Leading Democrats want Bush era abuses probed

Angry Democrats no longer accept President Barack Obama’s reluctance to pursue the illegality of former President Bush’s torture, spying and anti-terrorism excesses and will push hard for full investigations into the actions of the previous administration.

With Attorney General Eric Holder breaking ranks from the President and contemplating a criminal probe of CIA torture of prisoners, other Democrats want Bush and his cronies investigated and, if possible, charged.

Leading the charge are two influential Democrats: Vermont Sen. Patrick Leahy, chairman of the Senate Judiciary Committee, and California Sen. Dianne Feinstein, head of the Intelligence Committee.

"I’ve always preferred my idea of a commission of inquiry to look at all these issues," Leahy said Sunday.

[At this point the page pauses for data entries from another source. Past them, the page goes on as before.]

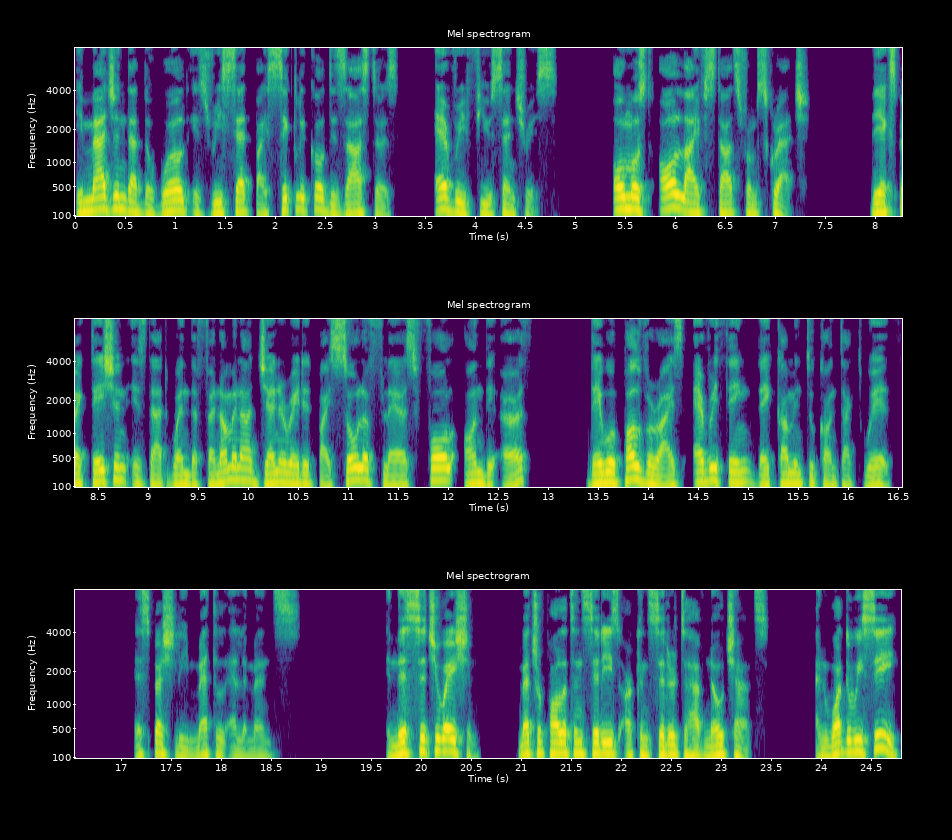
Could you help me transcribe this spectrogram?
Imagine that the world is reset by cyclical disasters every few centuries. Almost all life starts from scratch. The expectation is that when the phenomena generated by solar flares fall on the Earth, they will pulverize everything they come into contact with, especially metal elements. In this situation, metropolitan cities are considered to have no chance. And what do we see?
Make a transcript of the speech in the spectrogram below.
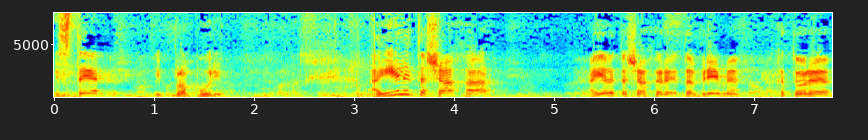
Эстер и про Пурим. Аелет Ашахар Аелет Ашахар это время, которое,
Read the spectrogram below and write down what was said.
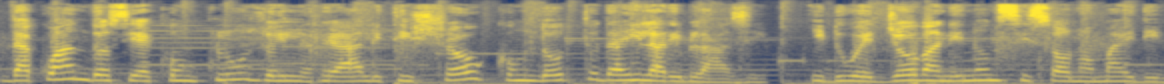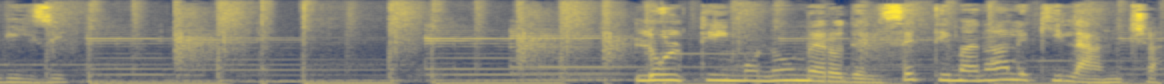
Da quando si è concluso il reality show condotto da Ilari Blasi, i due giovani non si sono mai divisi. L'ultimo numero del settimanale Chi lancia,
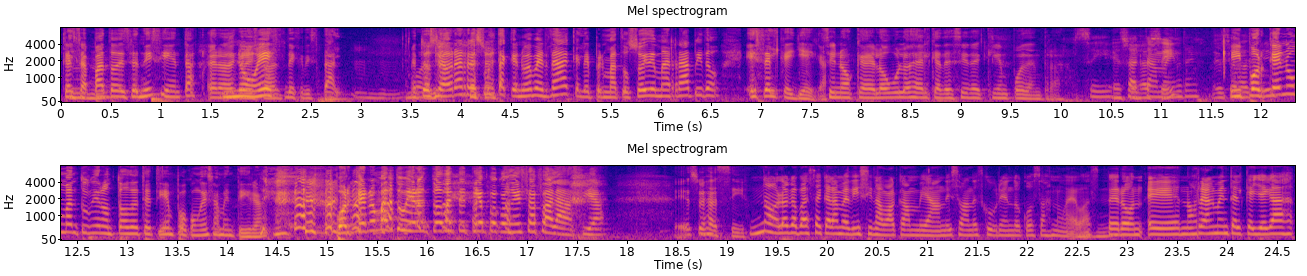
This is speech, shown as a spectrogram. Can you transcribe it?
que el zapato de Cenicienta de no cristal. es de cristal. Entonces ahora resulta que no es verdad que el espermatozoide más rápido es el que llega. Sino que el óvulo es el que decide quién puede entrar. Sí, Eso es exactamente. ¿Y por qué no mantuvieron todo este tiempo con esa mentira? ¿Por qué no mantuvieron todo este tiempo con esa falacia? Eso es así. No, lo que pasa es que la medicina va cambiando y se van descubriendo cosas nuevas. Pero eh, no realmente el que llega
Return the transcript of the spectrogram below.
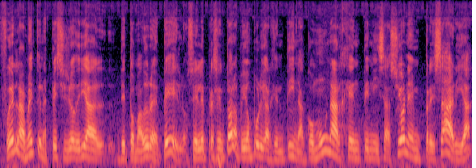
fue realmente una especie, yo diría, de tomadura de pelo. Se le presentó a la opinión pública argentina como una argentinización empresaria,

Feinstein said the Bush administration broke the law by concealing a CIA counterterrorism program from Congress.

The assertion that Vice President Dick Cheney ordered the concealment came amid word that Attorney General Eric Holder is contemplating opening a criminal probe of possible CIA torture.

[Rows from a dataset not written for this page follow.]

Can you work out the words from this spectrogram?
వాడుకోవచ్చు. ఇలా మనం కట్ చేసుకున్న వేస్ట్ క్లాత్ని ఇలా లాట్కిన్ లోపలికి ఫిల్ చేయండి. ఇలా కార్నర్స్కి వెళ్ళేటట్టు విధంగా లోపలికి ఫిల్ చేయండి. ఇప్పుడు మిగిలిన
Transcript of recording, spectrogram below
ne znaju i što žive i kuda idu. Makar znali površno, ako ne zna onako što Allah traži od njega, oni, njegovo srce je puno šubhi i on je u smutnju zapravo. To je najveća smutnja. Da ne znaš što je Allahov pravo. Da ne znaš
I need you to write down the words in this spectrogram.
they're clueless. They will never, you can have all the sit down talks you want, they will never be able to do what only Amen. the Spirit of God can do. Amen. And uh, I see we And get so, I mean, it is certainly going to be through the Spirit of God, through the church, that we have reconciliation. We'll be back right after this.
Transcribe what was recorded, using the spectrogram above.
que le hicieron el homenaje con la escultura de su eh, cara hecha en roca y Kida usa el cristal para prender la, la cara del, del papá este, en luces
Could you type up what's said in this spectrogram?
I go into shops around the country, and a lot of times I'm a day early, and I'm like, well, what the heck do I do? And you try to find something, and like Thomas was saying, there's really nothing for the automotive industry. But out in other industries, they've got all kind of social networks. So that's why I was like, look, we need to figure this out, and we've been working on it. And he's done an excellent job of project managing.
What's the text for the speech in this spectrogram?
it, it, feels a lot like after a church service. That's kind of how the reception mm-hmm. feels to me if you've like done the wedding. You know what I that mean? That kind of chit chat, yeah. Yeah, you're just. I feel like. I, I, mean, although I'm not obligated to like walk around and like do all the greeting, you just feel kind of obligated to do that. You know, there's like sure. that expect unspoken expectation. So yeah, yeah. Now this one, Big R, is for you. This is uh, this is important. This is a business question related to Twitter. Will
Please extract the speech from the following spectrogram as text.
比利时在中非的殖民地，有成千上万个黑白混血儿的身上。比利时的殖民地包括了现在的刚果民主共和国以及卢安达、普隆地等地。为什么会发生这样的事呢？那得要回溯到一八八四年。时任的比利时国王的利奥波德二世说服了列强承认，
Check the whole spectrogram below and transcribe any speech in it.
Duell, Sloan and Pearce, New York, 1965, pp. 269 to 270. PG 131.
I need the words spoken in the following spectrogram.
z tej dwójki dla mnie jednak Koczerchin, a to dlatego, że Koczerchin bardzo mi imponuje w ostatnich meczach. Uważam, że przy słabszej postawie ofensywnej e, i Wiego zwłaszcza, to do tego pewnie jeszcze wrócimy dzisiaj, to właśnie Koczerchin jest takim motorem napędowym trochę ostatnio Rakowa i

A move to appoint a criminal prosecutor is certain to stir partisan bickering that could prove a distraction to Obama’s efforts to push ambitious health care and energy reform.

Obama has resisted an effort by congressional Democrats to establish a "truth commission," saying the nation should be "looking forward and not backwards."

Regarding the 8-year-old counterterrorism program, Feinstein said the Bush administration’s failure to notify Congress "is a big problem, because the law is very clear."

Congress should investigate the secrecy because "it could be illegal," Democratic Sen. Dick Durbin, D-Ill., said.

According to Feinstein, CIA director Leon Panetta told Congress late last month that "he had just learned about the program, described it to us, indicated that he had canceled it and … did tell us that he was told that the vice president had ordered that the program not be briefed to the Congress."

"We were kept in the dark. That’s something that should never, ever happen again," said Feinstein.

Sen. John Cornyn, R-Texas, said he agreed with Feinstein that the CIA should keep Congress informed. But Cornyn said the new assertion "looks to me suspiciously like an attempt to provide political cover" to House Speaker Nancy Pelosi and other Democrats. Pelosi has accused the CIA of lying to her in 2002 about its use of waterboarding, or simulated drowning, which many people, including Obama, consider torture.

"This continued attack on the CIA and our intelligence gathering organizations is undermining the morale and capacity of those organizations to gather intelligence," said Republican Sen. Judd Gregg of New Hampshire.

Reports about the counterterrorism program, Cheney’s role in directing its existence be kept from Congress and the attorney general’s consideration of a special prosecutor came on the eve of Senate Judiciary Committee hearings for Supreme Court nominee Sonia Sotomayor.

A Justice Department official told The Associated Press that Holder will decide in the next few weeks whether to appoint a prosecutor to investigate the Bush administration’s harsh interrogation practices. The official spoke on the condition of anonymity because he was not authorized to speak on a pending matter.

In response to the report, Justice Department spokesman Matt Miller said Saturday that Holder planned to "follow the facts and the law" and noted that Holder has said that "it would be unfair to prosecute any official who acted in good faith based on legal guidance from the Justice Department."

Feinstein and Cornyn spoke on "Fox News Sunday." Durbin appeared on ABC’s "This Week." Gregg spoke on CNN’s "State of the Union." Leahy spoke on CBS’ "Face the Nation."


Compiled from staff and wire sources. Associated Press writers Pete Yost and Nedra Pickler contributed to this report.